£2 million was spent on the Belville Street flats just over a decade ago despite the Labour council at the time being told by consultants that people do not like living in high rise flats. But still Labour went ahead and did the refurbishments works and now they are demolished.
Recommend? Yes 10 No 0
Oct 27, 21:41
Elvis, where else would these people go? Social housing is intended for exactly those people. The idea was to provide decent housing for vulnerable people who previously lived in horrible hovels.
They might think of ejecting people who can afford to buy but prefer to live in council houses and free up more money to repair and maintain houses for people like Tanya or others who are actually in need.
Recommend? Yes 2 No 1
Oct 28, 01:02
My gripe about Housing. Albeit from a long time ago. Is The Labour Councillors, so called helpers, of the Working classes/underdogs. I joined the Armed Forces in the 70's And was on a Local Council Housing List. So when I left The Forces My points would have accumulated over the years I Served. And I would get a Council House Where I was Registered. Oh no. No Chance. Greenock Labour Took Control.As it was now called Inverclyde Council All serving Forces Personnel Were Kicked off the housing list. And told to re-apply once you were in the Town a YEAR. I met up with a few ex forces personnel who had the same problem.A few left as they had a better deal with other towns who appreciated ex service men & women. Remember the Military Displays at Ravenscraig each Spring? Who stopped that ? Labour Councillors of course. They also stopped Army Recruiting at Clyde Square. At least the Army got the better of them when the Royal Corps of Transport brought a Landing Craft into the Victoria Harbour with various Military Items. Makes you wonder what Labour was all about in those days. Question is have they ever changed there attitude towards Service Personnel After all they sent them into Iraq on a false promise.
Recommend? Yes 3 No 1
Nov 3, 02:09
As long as the working class keep paying the ever rising taxes, government bodies and councils will just keep wasting it, yet most of the working class will struggle to pay bills and running costs on their own home, but dare them miss a council tax payment!
There needs to be changes made fast.
Recommend? Yes 2 No 0
Jan 25, 09:55

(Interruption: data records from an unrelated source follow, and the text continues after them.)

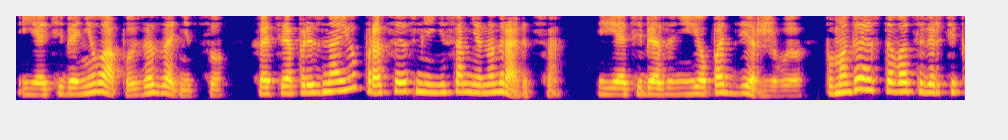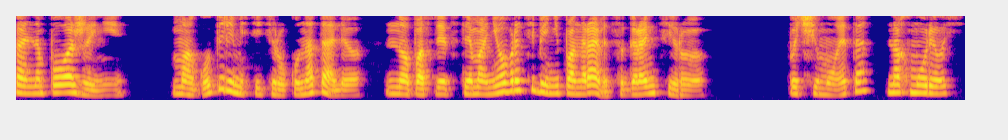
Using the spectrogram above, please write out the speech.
«Я тебя не лапаю за задницу, хотя, признаю, процесс мне, несомненно, нравится. Я тебя за нее поддерживаю, помогая оставаться в вертикальном положении. Могу переместить руку на талию, но последствия маневра тебе не понравятся, гарантирую. Почему это? Нахмурилась.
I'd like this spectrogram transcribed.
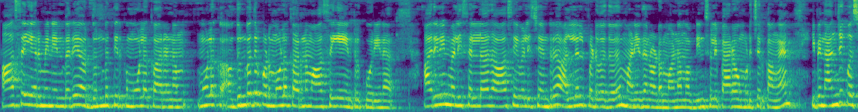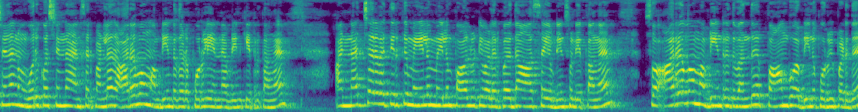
ஆசை அருமின் என்பதே அவர் துன்பத்திற்கு மூல காரணம். மூல துன்பத்திற்கோட மூல காரணம் ஆசையே என்று கூறினார். அறிவின் வழி செல்லாத ஆசை வழி சென்று அல்லல் படுவது மனிதனோட மனம் அப்படின்னு சொல்லி பேரவை முடிச்சிருக்காங்க. இப்போ இந்த அஞ்சு கொஸ்டினில் நம்ம ஒரு கொஸ்டின் தான் ஆன்சர் பண்ணல. அது அரவம் அப்படின்றதோட பொருள் என்ன அப்படின்னு கேட்டிருக்காங்க. அந்நச்சரவத்திற்கு மேலும் மேலும் பாலூட்டி வளர்ப்பது தான் ஆசை அப்படின்னு சொல்லியிருக்காங்க. ஸோ அரவம் அப்படின்றது வந்து பாம்பு அப்படின்னு பொருள்படுது.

Does anyone have any thoughts or information about Clune street, Robert street , Wallace street etc. Are these also planned to be demolished? Or are they putting cash into them to sprouse them up. Any help would be appreciated, thinking about buying in that area. Thanks
Recommend? Yes 0 No 0